• Work request
The lines below, from the one holding "Perform speech recognition" through the final line, are to be copied exactly, with no other lines and no pictures.

________________________________________

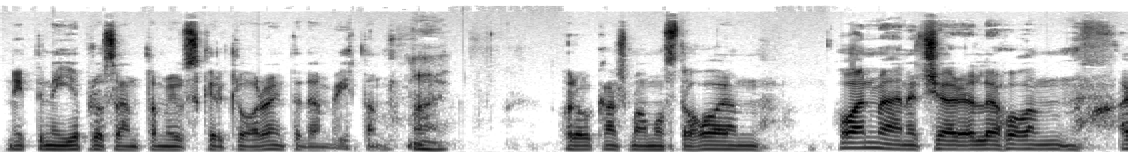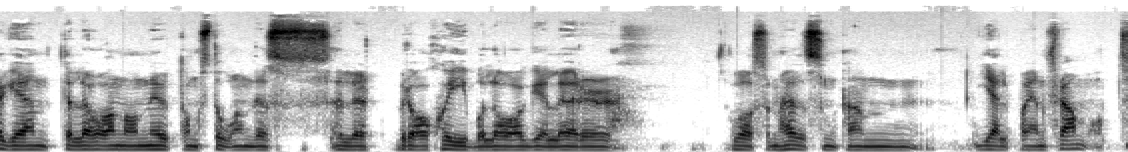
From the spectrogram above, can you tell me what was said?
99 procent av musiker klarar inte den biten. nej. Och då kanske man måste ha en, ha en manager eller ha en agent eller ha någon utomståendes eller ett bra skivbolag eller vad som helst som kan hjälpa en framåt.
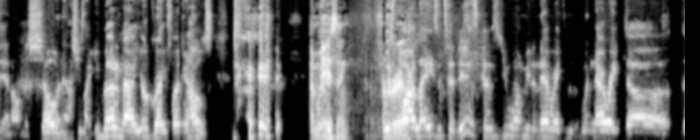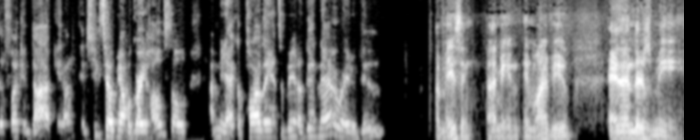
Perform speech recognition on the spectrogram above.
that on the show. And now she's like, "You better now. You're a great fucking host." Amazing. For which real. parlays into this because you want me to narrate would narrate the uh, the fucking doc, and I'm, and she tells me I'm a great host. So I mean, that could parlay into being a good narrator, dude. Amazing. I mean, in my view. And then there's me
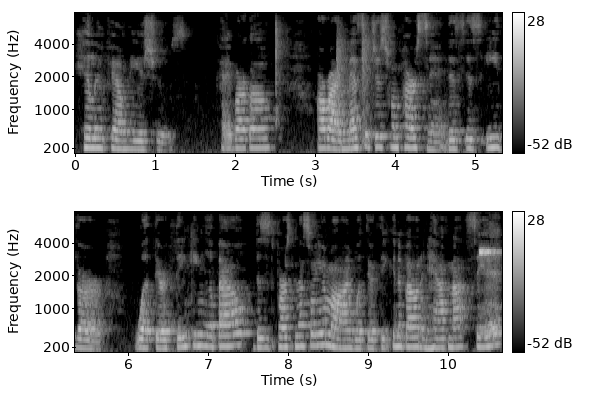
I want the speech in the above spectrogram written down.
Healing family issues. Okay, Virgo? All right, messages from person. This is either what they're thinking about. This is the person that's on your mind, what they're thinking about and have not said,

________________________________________

• Exercise output
Perform speech recognition on the spectrogram above.
that on the show. And now she's like, "You better now. You're a great fucking host." Amazing. For which real. parlays into this because you want me to narrate would narrate the uh, the fucking doc, and I'm, and she tells me I'm a great host. So I mean, that could parlay into being a good narrator, dude. Amazing. I mean, in my view. And then there's me
I want the speech in the above spectrogram written down.
Healing family issues. Okay, Virgo? All right, messages from person. This is either what they're thinking about. This is the person that's on your mind, what they're thinking about and have not said,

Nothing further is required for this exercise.